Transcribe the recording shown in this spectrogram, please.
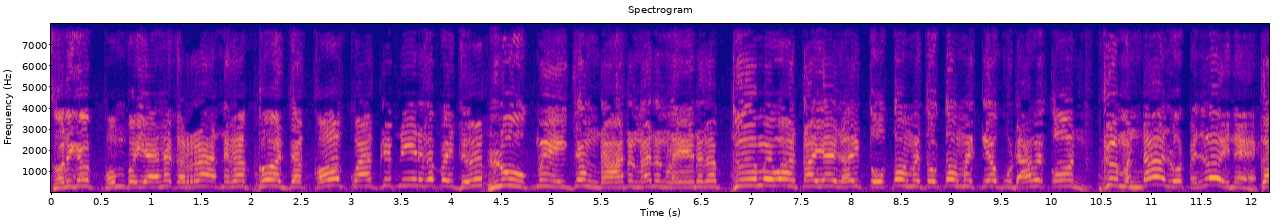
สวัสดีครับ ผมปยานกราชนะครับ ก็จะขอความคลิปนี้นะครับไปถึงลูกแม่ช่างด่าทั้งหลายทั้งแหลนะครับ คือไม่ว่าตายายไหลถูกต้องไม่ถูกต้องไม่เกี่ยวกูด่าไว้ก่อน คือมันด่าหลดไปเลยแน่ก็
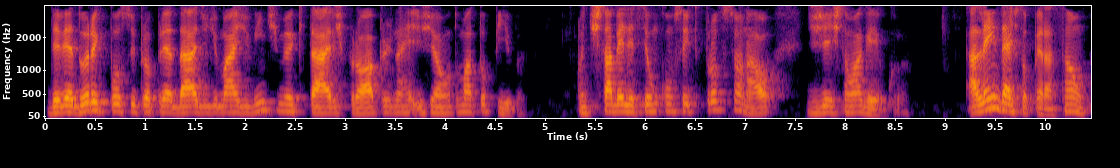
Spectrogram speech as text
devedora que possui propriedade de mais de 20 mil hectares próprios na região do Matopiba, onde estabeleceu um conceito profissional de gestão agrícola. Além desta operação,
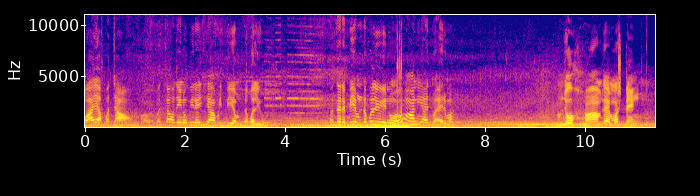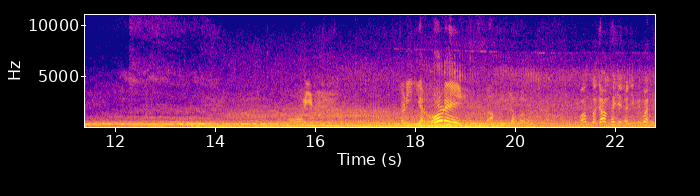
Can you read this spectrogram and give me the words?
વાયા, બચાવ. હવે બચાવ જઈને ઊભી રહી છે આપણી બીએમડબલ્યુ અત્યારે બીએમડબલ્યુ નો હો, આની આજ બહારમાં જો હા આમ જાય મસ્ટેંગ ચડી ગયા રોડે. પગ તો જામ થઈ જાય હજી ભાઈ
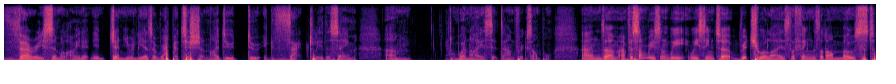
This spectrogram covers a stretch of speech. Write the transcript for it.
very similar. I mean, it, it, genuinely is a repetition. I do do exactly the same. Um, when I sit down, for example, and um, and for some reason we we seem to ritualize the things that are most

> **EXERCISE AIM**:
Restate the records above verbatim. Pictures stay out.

> **EXERCISE ANSWER**:
Transcribe the recording shown in this spectrogram, please.
สวัสดีครับ ผมปยานกราชนะครับ ก็จะขอความคลิปนี้นะครับไปถึงลูกแม่ช่างด่าทั้งหลายทั้งแหลนะครับ คือไม่ว่าตายายไหลถูกต้องไม่ถูกต้องไม่เกี่ยวกูด่าไว้ก่อน คือมันด่าหลดไปเลยแน่ก็
Spectrogram speech as text
devedora que possui propriedade de mais de 20 mil hectares próprios na região do Matopiba, onde estabeleceu um conceito profissional de gestão agrícola. Além desta operação,
Can you read this spectrogram and give me the words?
વાયા, બચાવ. હવે બચાવ જઈને ઊભી રહી છે આપણી બીએમડબલ્યુ અત્યારે બીએમડબલ્યુ નો હો, આની આજ બહારમાં જો હા આમ જાય મસ્ટેંગ ચડી ગયા રોડે. પગ તો જામ થઈ જાય હજી ભાઈ
This spectrogram covers a stretch of speech. Write the transcript for it.
very similar. I mean, it, it, genuinely is a repetition. I do do exactly the same. Um, when I sit down, for example, and um, and for some reason we we seem to ritualize the things that are most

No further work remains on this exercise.